“The Art of Simplexity” states:

“A houseplant, with its microhydraulics and fine-tuned metabolism, may be more complex than a manufacturing plant.”

“Humans are suckers for scale. Shock and awe should win a war, until an insurgency beats it back.”

This leads me to think that in the training industry, we tend to think of scale. Case in point:

> The rush to apply the newest gadgets (e.g. Social Learning, Rapid Learning, Mobile learning, etc.) to the biggest number of participants.

> Anything that has to be implemented must be scalable to thousands of learners (e.g. compliance programs for thousands of health care practitioners.

Thinking of scale in itself is not a problem. The challenge is that scale distracts us from what is really happening in the micro-worlds of learning. For example, how many times did we not compile evaluation forms from participants? Oftentimes, evaluation forms pile up and we never get the feedback from participants. In another situation, our interest to lecture to “large groups” makes us feel that we accomplished a lot, but many people in the audience failed to see our points.

The article emphasizes that “everything that seems simple is actually complex and vice versa.” It is only now that through research, scientists are discovering what goes on in small complex events.

I think we miss the opportunity to help learners learn because we oftentimes think scale is more complex. The learner and how to impact his/her performance is probably a more complex undertaking than conducting a lecture to 1,000 people.
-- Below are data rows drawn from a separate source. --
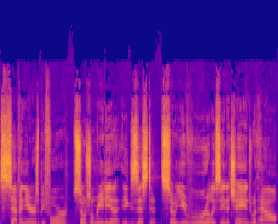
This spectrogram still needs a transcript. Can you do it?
seven years before social media existed. So you've really seen a change with how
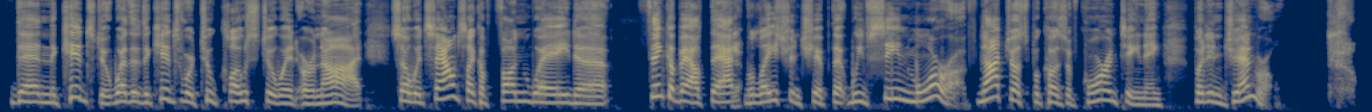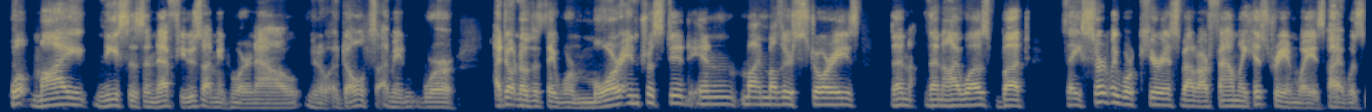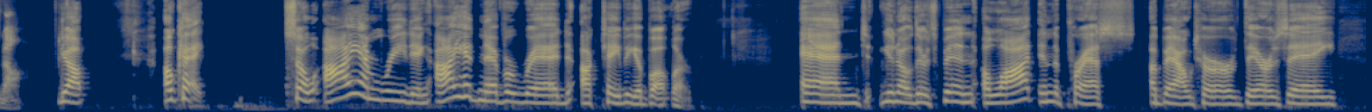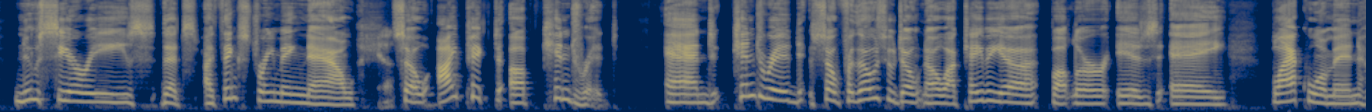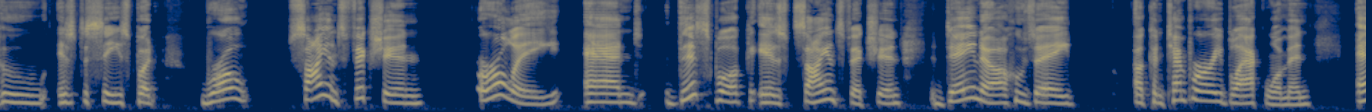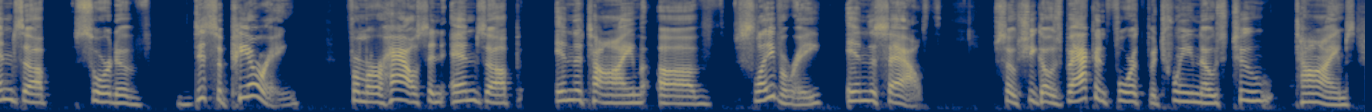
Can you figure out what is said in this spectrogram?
than the kids do, whether the kids were too close to it or not. So it sounds like a fun way to think about that relationship that we've seen more of, not just because of quarantining, but in general. Well, my nieces and nephews, I mean, who are now, you know, adults, I mean, were I don't know that they were more interested in my mother's stories than than I was, but they certainly were curious about our family history in ways I was not. Yeah. Okay. So I am reading, I had never read Octavia Butler. And, you know, there's been a lot in the press about her. There's a new series that's, I think, streaming now. Yes. So I picked up Kindred. And Kindred, so for those who don't know, Octavia Butler is a Black woman who is deceased, but wrote science fiction early. And this book is science fiction. Dana, who's a, a contemporary Black woman, ends up sort of disappearing from her house and ends up in the time of slavery in the South. So she goes back and forth between those two times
Ray Jimenez, PhD www.vignettestraining.com

“Helping Learners Learn Their Way”